Focusing on Thomas Burke's bestselling collection of short stories, Limehouse Nights (1916), this book contextualises the burgeoning cult of Chinatown in turn-of-the-century London. London's 'Chinese Quarter' owed its notoriety to the Yellow Perilism that circulated in Britain at the fin-de-siècle, a demonology of race and vice masked by outward concerns about degenerative metropolitan blight and imperial decline. Anne Witchard's interdisciplinary approach enables her to displace the boundaries that have marked Chinese studies, literary studies, critiques of Orientalism and empire, gender studies, and diasporic research, as she reassesses this critical moment in London's history. In doing so, she brings attention to Burke's hold on popular and critical audiences on both sides of the Atlantic. A much-admired and successful author in his time, Burke in his Chinatown stories destabilizes social orthodoxies in highly complex and contradictory ways. For example, his writing was formative in establishing the 'queer spell' that the very mention of Limehouse would exert on the public imagination, and circulating libraries responded to Burke's portrayal of a hybrid East End where young Cockney girls eat Chow Mein with chopsticks in the local cafés and blithely gamble their housekeeping money at Fan Tan by banning Limehouse Nights. Witchard's book forces us to rethink Burke's influence and shows that China and chinoiserie served as mirrors that reveal the cultural disquietudes of western art and culture.
Table of Contents
Contents: Introduction: Thomas Burke's Limehouse Nights: Tales of Chinatown; Part 1 Chinoiserie: Enchantment.

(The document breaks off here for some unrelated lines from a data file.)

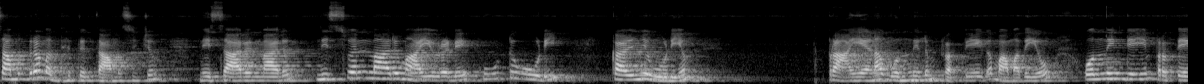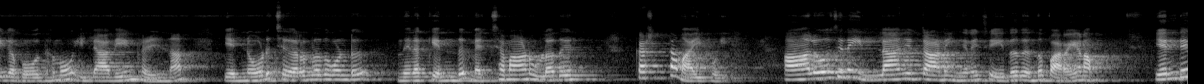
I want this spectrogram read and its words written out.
സമുദ്രമധ്യത്തിൽ താമസിച്ചും നിസ്സാരന്മാരും നിസ്വന്മാരുമായവരുടെ കൂട്ടുകൂടി കഴിഞ്ഞുകൂടിയും പ്രായേണ ഒന്നിലും പ്രത്യേക മമതയോ ഒന്നിന്റെയും പ്രത്യേക ബോധമോ ഇല്ലാതെയും കഴിഞ്ഞ എന്നോട് ചേർന്നതുകൊണ്ട് നിനക്കെന്ത് മെച്ചമാണുള്ളത്? കഷ്ടമായിപ്പോയി. ആലോചന ഇല്ലാഞ്ഞിട്ടാണ് ഇങ്ങനെ ചെയ്തതെന്ന് പറയണം. എന്റെ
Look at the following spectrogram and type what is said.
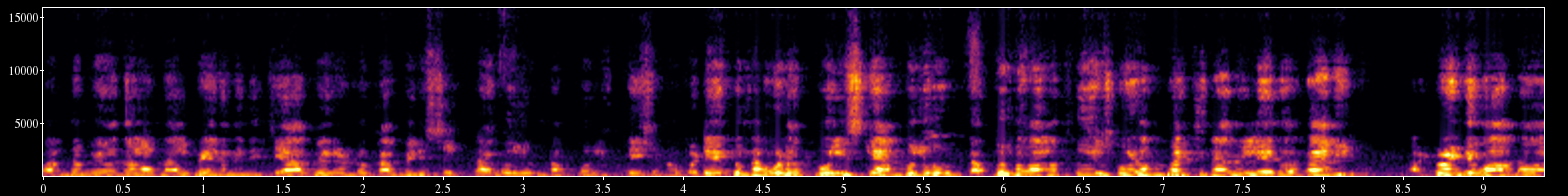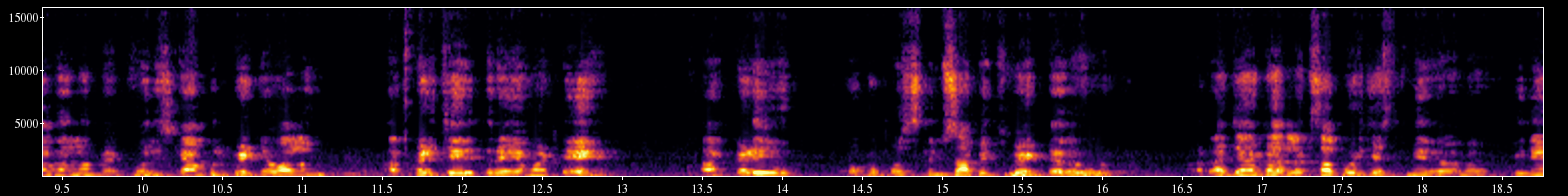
పంతొమ్మిది వందల నలభై ఎనిమిది నుంచి యాభై రెండు కమ్యూనిస్ట్ స్ట్రగుల్ ఉన్న పోలీస్ స్టేషన్ ఒకటే కూడా పోలీస్ క్యాంపులు డబ్బున్న వాళ్ళని దోచుకోవడం పంచినారు లేదో కానీ అటువంటి వాతావరణంలో మేము పోలీస్ క్యాంపులు పెట్టేవాళ్ళం అక్కడ చరిత్ర ఏమంటే అక్కడి ఒక ముస్లిం సబ్ ఇన్స్పెక్టర్ రజాకారులకు సపోర్ట్ చేస్తే మీరు వినే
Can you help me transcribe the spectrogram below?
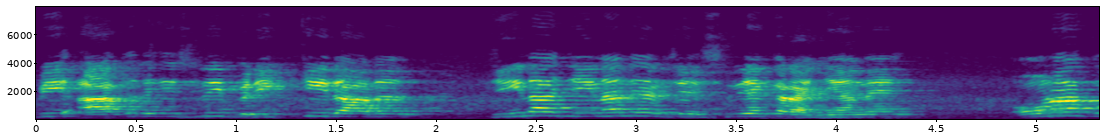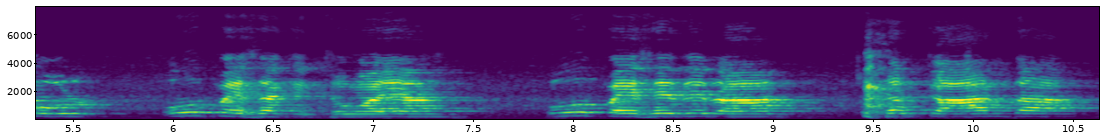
ਵੀ ਅਗਰ ਇਸ ਦੀ ਬਰੀਕੀ ਨਾਲ ਜਿਨ੍ਹਾਂ ਜਿਨ੍ਹਾਂ ਨੇ ਰਜਿਸਟਰੀਆਂ ਕਰਾਈਆਂ ਨੇ, ਉਹਨਾਂ ਕੋਲ ਉਹ ਪੈਸਾ ਕਿੱਥੋਂ ਆਇਆ? ਉਹ ਪੈਸੇ ਦੇ ਨਾਲ ਸਰਕਾਰ ਦਾ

Part 2 'The Lamp of Young Aladdin': English Chineseness 1780-1900: 'Ritchenesse and plentiffullnesse'; The Chineseness of Ala-'u-'d-din; Magical palaces: Chineseries in London; The pains of opium, 1839-1858; The fall of Far Cathay: 1859; Finale: from limelight to Limehouse. Part 3 Inventing Chinatown: A threepenny omnibus ticket to 'Limey-housey-Causey-way'; Cockney John Chinaman; Thomas Burke: Nights in Town: a London autobiography (1915). Part 4 The Laureate of Limehouse: Un monde artificiel des paysages d'opéra comique; Locating Burke's Bohemia. Part 5 Nymopholepsy: 'A fool and his folly'; Erotic fairylands of the fin-de siècle; 'Which is the reality and which the pantomime?'; Juvenile delinquents in Chinatown; Conclusion: Go, lovely rose: reading Burke after Lolita; Bibliography; Index.
’Anne Witchard's study is a partial but impressive examination of an obscure, "reforgotten" figure whose work sometimes bordered on genteel puilp, but tapped into large contemporary currents.’ Times Literary Supplement ’...painstaking and thoughtful...’ English Literature in Transition